Isn't something missing on this map of Europe? What could it be?
According to ARD, the first German television channel, the only opposition party in Germany – the Alternative for Germany (AfD) – has scored nice but not revolutionary results in both Bundesländer. The AfD was the second most powerful party in both elections.
Music: Czechs and Slovaks sing in German (playlist)In Brandenburg – which is the region around Berlin but excluding Berlin – the openly left-wing social democrats (SPD) won with 27.2% followed by AfD with 22.7%. Merkel's Christian Democrats were third with 15.3% – again, in the Bundesland surrounding Berlin.

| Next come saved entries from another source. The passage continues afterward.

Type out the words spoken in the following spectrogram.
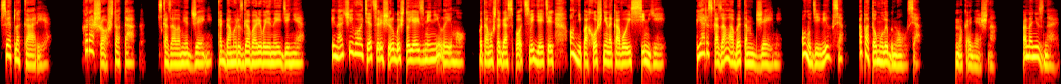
светло-карие. «Хорошо, что так», — сказала мне Дженни, когда мы разговаривали наедине. «Иначе его отец решил бы, что я изменила ему, потому что Господь свидетель, он не похож ни на кого из семьи». Я рассказала об этом Джейми. Он удивился, а потом улыбнулся. «Ну, конечно, она не знает,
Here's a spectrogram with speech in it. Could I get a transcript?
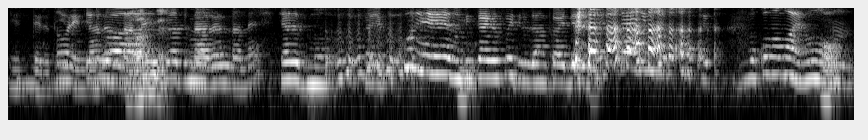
言ってる通りになるん言ってるわ。だねだってもうなるんだね。いやだってもう ここで飲み会が増えてる段階で絶対にもうこの前もうん。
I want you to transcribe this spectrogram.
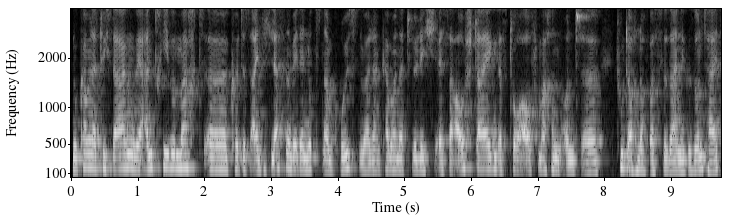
Nun kann man natürlich sagen, wer Antriebe macht, äh, könnte es eigentlich lassen, wäre der Nutzen am größten, weil dann kann man natürlich besser aufsteigen, das Tor aufmachen und äh, tut auch noch was für seine Gesundheit.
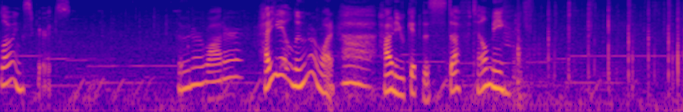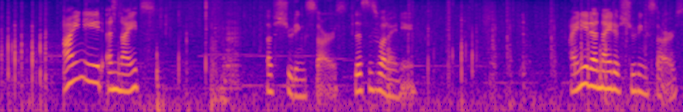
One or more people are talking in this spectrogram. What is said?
flowing spirits? Lunar water? How do you get lunar water? How do you get this stuff? Tell me. I need a night of shooting stars. This is what I need. I need a night of shooting stars.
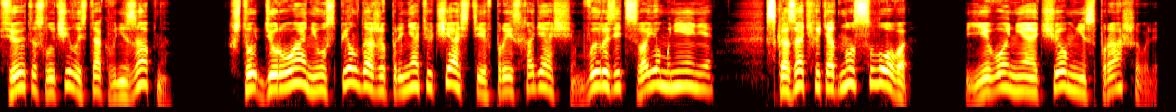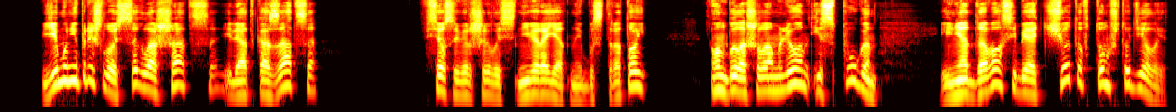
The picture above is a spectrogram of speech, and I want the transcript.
Все это случилось так внезапно, что Дюруа не успел даже принять участие в происходящем, выразить свое мнение, сказать хоть одно слово. Его ни о чем не спрашивали. Ему не пришлось соглашаться или отказаться. Все совершилось с невероятной быстротой. Он был ошеломлен, испуган и не отдавал себе отчета в том, что делает.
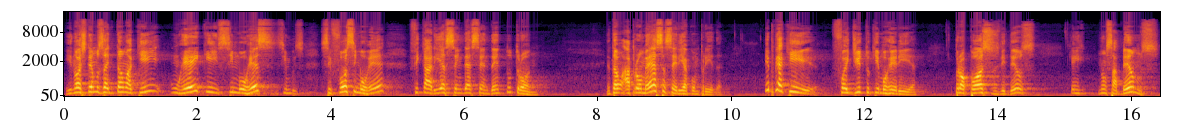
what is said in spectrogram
E nós temos então aqui um rei que, se morresse, se, se fosse morrer, ficaria sem descendente no trono. Então a promessa seria cumprida. E por que aqui foi dito que morreria? Propósitos de Deus, quem não sabemos.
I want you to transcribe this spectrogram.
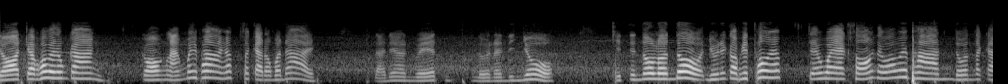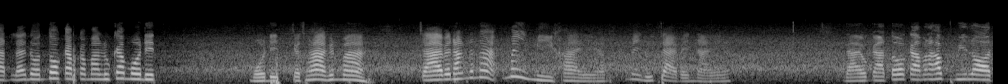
ยอดกลับเข้าไปตรงกลาง กองหลังไม่พลาดครับ สกัดออกมาได้ดานิเอลเวสโรนัลดินโญ คริสเตียโนโรนโดอยู่ในกรอบเขตโทษครับจะแหวกสองแต่ว่าไม่ผ่านโดนสกัดและโดนโต้กลับกลับมาลูก้าโมดิตโมดิตกระชากขึ้นมาจ่ายไปทางด้านหน้าไม่มีใครครับไม่รู้จ่ายไปไหน ได้โอกาสโต้กลับมาแล้วครับวีลอด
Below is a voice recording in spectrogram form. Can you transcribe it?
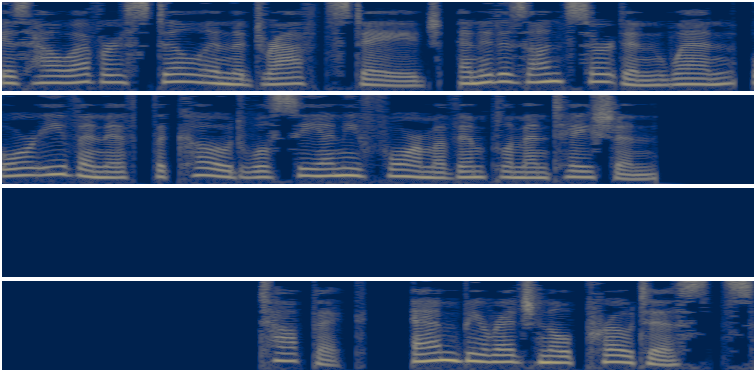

The Linke commies got 11% and the Greens received 10.2%. Around 5%, the threshold they need to surpass to get in, we see the promisingly named FW (Free Voters) slightly above 5% and the promisingly named but already disappointing FDP (now 4.8%).
In Saxony – the Bundesland between Brandenburg and Bohemia and the only Bundesland with a former DDR-Czechoslovak border – the winner is Merkel's CDU with 32% ahead of the AfD with the impressive 27.5%. The Linke, Greens, and Social Democrats should get in. It's pretty amazing that Saxony could place SPD on the fifth place – the estimate is 8% now – although it's the winner in the seemingly similar Brandenburg.
Despite the diversity of the results, both CDU and SPD have scored the worst results in both regions since the 1990 reunification of Germany. In one of these Bundesländer, the CDU+SPD coalition should become impossible but I guess it won't be a qualitative problem for "this kind of politics" simply because they will invite someone else and nearly identical to the new coalition.
I remember that some two years ago, an angry left-wing German reader was criticizing me for suggesting that the AfD could score some 15%. So much! Well, they got 22.7% and 27.5% in two lands of the federation today. Locally, it's a promising result showing that the fanatical Gleichschaltung-based thinking is much less laser-like than some people would like to suggest. But even if it made sense to think about Saxony and Brandenburg separately from the rest of Germany, and I think that it doesn't make much sense, these results around 25% would still fail to be enough against a cartel of the other parties.
But yes, assuming some extra deterioration and blunders, these numbers around 25% could easily go above 50%.
A third similar election will take place at the end of October in Thuringia – a DDR Bundesland adjacent to the two lands above as well as West Germany.
Update: According to the title page of AfD.de, the result grew to 23.7% and 27.8% in Brandenburg and Saxony, respectively, at 8 pm. At 9:02 pm, someone started huge fireworks about 50 meters from my windows. Well, now I finally realized that the title page of Tagesschau.de is the best place to follow the updates. With 23.5% around 9:10 pm, AfD still has a theoretical chance to surpass SPD's 26% in Brandenburg.